The best thing has happened: You landed the job before you even finished your interview. It’s like getting proposed to as soon as the drinks arrive on your first date. Exciting, but also downright crazy.
This can be a pretty tricky situation to navigate, especially when you really need the position. It can be difficult not to promise a response by the end of the day, specifically a response along the lines of, “Great! I can’t wait to get started!”
But, there are a lot of reasons to think twice about any role you’ve been offered this quickly. To help you make the best decision for yourself, here are three things to consider when you’re offered a job on the spot.
1. Don’t Feel Pressured to Accept Right Away
I know what you’re thinking. This is a good thing! Right? Why wouldn’t I accept the same day? However, when this happens, your default response should be to ask for more time to consider.
Although I’ve never offered anyone a job like this during my recruiter days (and really, for the sake of a contender’s sanity, never would), there are a few reasons why someone else might.
- The position has been open for a long time, and The Person In Charge just wants to end the search.
- The company is not a particularly great place to work.
- You’re getting low-balled and the hiring manager is hoping to lock you in for a little less money.
There’s one common thread through all of these reasons: In all three cases, the company is trying to make sure you have as little time as possible to do additional research and discover something that would send you running for the hills. The irony behind this is that you should do just that if you’re offered a position this early. Most hiring managers will be happy to give you more than a few hours to consider the offer, but in the even rarer instance that you’re forced to make a decision before nightfall, stand up for yourself and politely decline.
2. Ask Lots of Questions About Why You’re Being Offered the Role This Quickly
My assumptions about the early job offers I’ve received are based on my experience. But, I’m sure there are lots of reasons why a hiring manager would end a first-round interview with a job offer. So don’t be afraid to ask questions. A lot of questions.

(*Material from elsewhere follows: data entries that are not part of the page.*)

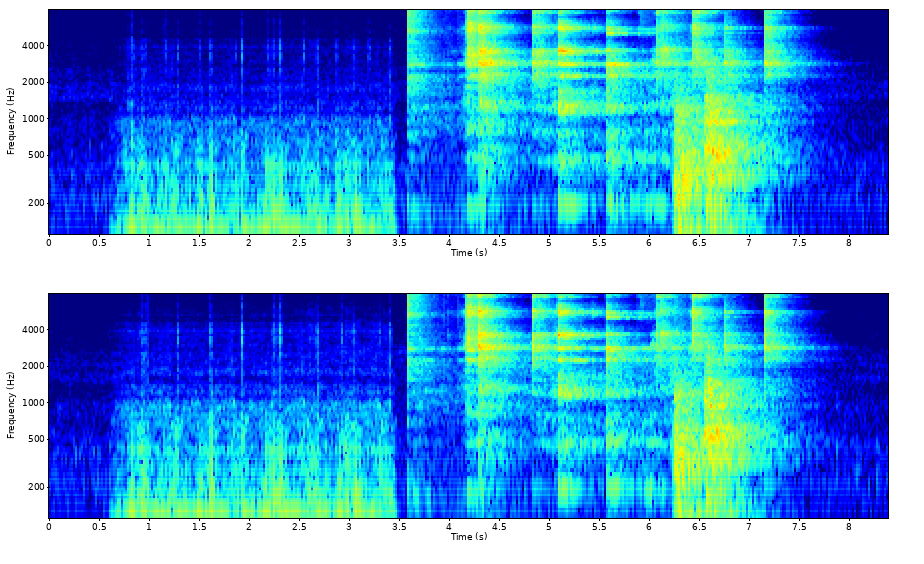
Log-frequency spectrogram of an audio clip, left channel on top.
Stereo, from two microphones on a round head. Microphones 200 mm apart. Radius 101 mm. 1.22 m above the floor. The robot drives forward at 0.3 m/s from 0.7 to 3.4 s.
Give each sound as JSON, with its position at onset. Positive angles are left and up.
{"t": 3.6, "sound": "a rattle", "side_deg": -30, "distance_m": 0.6}
{"t": 6.2, "sound": "knocking", "side_deg": -50, "distance_m": 0.8}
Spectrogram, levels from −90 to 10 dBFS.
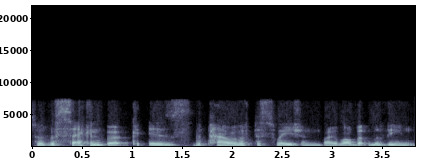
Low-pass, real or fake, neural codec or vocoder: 7.2 kHz; real; none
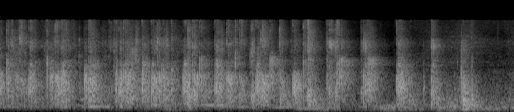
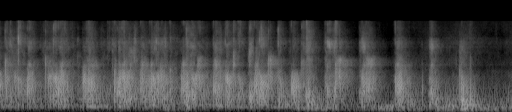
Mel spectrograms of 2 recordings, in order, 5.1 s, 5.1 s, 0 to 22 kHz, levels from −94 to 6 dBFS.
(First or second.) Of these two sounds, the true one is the first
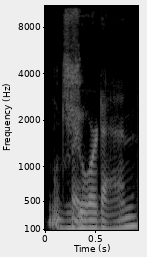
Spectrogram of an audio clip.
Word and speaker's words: Jourdan: Because his name is spelled J-O-U-R-D-A-N. Jordan. – Looks like Louis Jordan to me. – Why is there a U there? Usually a U indicates that it's said differently.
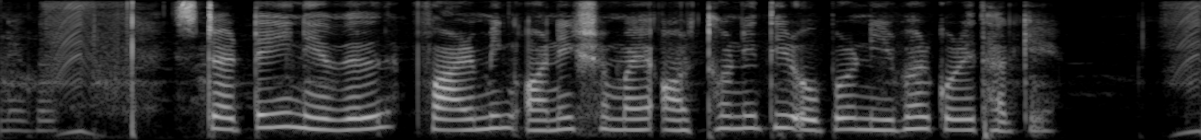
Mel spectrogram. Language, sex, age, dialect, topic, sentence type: Bengali, female, 18-24, Northern/Varendri, agriculture, statement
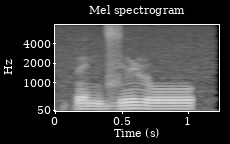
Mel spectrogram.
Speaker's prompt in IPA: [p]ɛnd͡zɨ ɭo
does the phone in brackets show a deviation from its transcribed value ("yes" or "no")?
no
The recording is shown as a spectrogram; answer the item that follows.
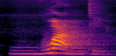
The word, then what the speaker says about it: guanti: G più U, guanti, sarung tangan. G più H, spaghetti. Jadi pronunciasinya kayak G di bahasa Indo, ganteng.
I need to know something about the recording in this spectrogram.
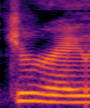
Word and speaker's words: Jeré: It's Jere like hurray with a J. That's how you say it.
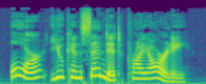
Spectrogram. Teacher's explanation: notice the stress on or which emphasizes that there is another possibility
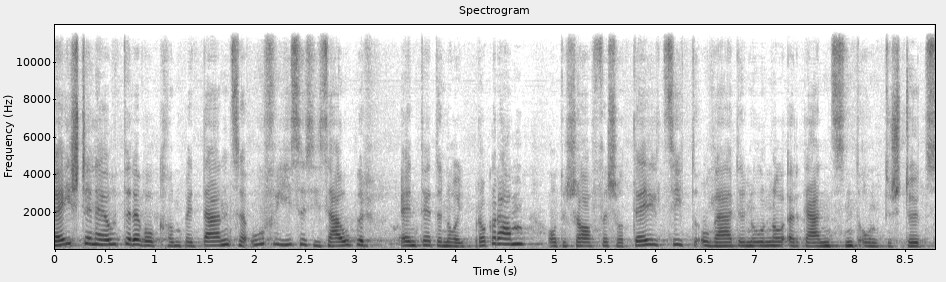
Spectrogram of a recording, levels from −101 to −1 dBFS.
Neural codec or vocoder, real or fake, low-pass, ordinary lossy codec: codec, 24 kHz, 6 kbps, HILCodec; fake; none; none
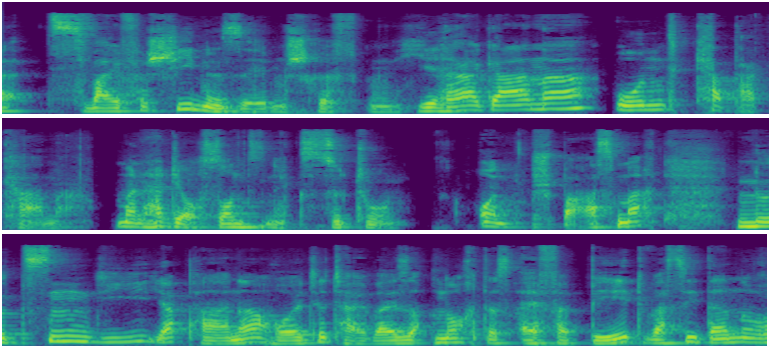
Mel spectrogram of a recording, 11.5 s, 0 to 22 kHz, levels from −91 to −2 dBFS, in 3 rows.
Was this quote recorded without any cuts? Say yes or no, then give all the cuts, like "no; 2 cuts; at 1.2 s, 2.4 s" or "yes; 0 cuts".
no; 2 cuts; at 6.5 s, 9.8 s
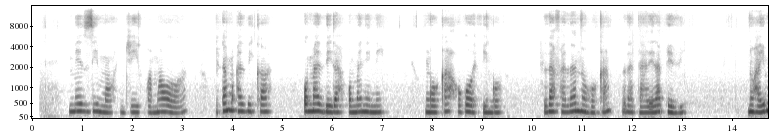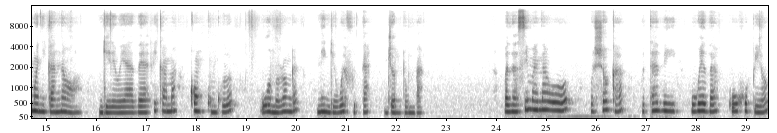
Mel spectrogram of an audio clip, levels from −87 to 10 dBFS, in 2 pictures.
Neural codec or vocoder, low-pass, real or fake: autoencoder, 48 kHz, 128 numbers a frame, DAC-VAE, trained on Japanese speech; 14.4 kHz; fake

While this might sound like a great way to look a gift horse straight in the mouth, don’t forget that in this situation, you have all the leverage. Receiving an offer in the middle of an interview is a great way for a recruiter to show his or her hand. The company wants you—and sure hopes you’ll accept without asking too many questions.
If you’re stumped for questions to ask, here are a few to help jumpstart the conversation over email.

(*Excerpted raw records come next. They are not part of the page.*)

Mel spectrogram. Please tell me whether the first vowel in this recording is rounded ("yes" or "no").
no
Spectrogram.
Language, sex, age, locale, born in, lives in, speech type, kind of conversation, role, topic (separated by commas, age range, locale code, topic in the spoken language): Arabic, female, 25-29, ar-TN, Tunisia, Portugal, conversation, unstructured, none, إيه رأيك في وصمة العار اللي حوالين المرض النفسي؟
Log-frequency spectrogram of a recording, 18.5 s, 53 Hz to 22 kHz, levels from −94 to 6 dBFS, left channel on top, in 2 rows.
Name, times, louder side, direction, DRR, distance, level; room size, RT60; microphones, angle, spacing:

- “If I were to accept, what would my on-boarding period look like? And what kind of support would I receive as I got acclimated?”
- “Would it be possible to meet other members of the team to help me make the best decision possible?”
- “I’m very flattered by this offer—can you tell me what it was about my performance in the interview that made you feel comfortable moving forward?”
These questions are diplomatic and also help you keep things noncommittal. After all, you’re a great candidate. And because you are, you probably have a few options on the table. And even if you don’t, still take the time to really evaluate what’s out there.
3. Be as Gracious as Humanly Possible
OK, so here’s the thing—as uncomfortable as it might be to receive a job offer so fast, the fact of the matter is that you’ve still been offered a job. And that’s a pretty big deal. Since it’s a really big deal, you should be insanely gracious upon receiving that job offer. Even if you have no intention of accepting.
Of course, you should still do your due diligence about everything from company culture to your potential boss’ management style. But, before you run off and do the research we know you’re dying to do about the company, make sure to express your sincere gratitude. To thank the hiring manager without leading him or her on, here are a few ways you can start the conversation:
- “Wow! I definitely wasn’t expecting this to move forward so quickly, and although I’d like to take some time to consider it in more depth, I am really flattered!”
- “Thank you so much! The offer is very generous, but I’d like to run this by a few people who are close to me before I go ahead and accept.”
- “This is a nice surprise! I’d like to spend a couple days digesting this news. It’s a lot to take in, but I am incredibly honored.”
You’re really excellent, so it’s no wonder that someone wants to snatch you up. But your excellence is also why you shouldn’t shortchange yourself and rush into accepting a job that was offered in this way. Take the time to really consider what you might be getting yourself into. You’ve worked too hard not to give that to yourself, so take a deep breath and resist the temptation to accept right on the spot.
Photo of woman thinking courtesy of Shutterstock.
TopicsCandidate Experience: Decision Pending , Interviews , Job Search , Job Offers , Syndication , Interviewing for a Job
Richard Moy is a Content Marketing Writer at Stack Overflow. He has spent the majority of his career in talent management, including a stint as a full-cycle recruiter and hiring manager. In addition to the career advice he contributes to The Muse, he also writes test prep and higher education marketing content for The Economist. Say hi on Twitter @rich_moy.More from this Author